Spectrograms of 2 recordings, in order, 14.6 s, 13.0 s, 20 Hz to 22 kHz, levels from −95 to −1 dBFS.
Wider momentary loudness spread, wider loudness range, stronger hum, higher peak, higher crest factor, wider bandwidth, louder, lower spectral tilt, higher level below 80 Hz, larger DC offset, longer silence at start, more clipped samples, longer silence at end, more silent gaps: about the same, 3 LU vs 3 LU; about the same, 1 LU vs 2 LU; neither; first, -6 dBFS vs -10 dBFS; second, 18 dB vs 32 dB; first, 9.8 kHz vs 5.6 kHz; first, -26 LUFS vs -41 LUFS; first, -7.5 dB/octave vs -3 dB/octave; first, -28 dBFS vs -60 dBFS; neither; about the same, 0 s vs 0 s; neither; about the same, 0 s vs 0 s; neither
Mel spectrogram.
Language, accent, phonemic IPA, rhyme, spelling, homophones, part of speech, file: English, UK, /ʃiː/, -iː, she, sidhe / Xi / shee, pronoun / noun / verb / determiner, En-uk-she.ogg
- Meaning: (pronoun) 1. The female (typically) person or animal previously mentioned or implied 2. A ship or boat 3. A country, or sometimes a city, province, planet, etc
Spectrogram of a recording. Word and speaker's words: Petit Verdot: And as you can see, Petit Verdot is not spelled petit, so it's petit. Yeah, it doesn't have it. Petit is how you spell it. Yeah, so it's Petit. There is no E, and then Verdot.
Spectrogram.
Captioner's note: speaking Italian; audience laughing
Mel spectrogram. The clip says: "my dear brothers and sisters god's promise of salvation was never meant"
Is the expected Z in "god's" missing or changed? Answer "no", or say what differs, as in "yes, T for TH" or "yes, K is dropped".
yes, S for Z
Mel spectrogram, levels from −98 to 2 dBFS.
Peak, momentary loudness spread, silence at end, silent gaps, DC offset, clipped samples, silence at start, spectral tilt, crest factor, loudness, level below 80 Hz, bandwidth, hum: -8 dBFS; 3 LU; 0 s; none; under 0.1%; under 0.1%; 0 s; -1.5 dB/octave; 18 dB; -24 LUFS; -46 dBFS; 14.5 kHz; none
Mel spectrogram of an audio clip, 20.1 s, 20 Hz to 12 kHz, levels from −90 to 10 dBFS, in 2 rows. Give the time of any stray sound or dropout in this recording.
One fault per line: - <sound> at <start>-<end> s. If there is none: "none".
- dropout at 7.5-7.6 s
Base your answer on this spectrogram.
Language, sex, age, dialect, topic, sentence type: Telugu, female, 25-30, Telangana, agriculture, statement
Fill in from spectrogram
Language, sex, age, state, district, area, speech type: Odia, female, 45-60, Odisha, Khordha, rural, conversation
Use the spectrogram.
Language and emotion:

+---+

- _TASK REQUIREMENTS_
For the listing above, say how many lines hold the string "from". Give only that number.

- _ANSWER SPACE_
4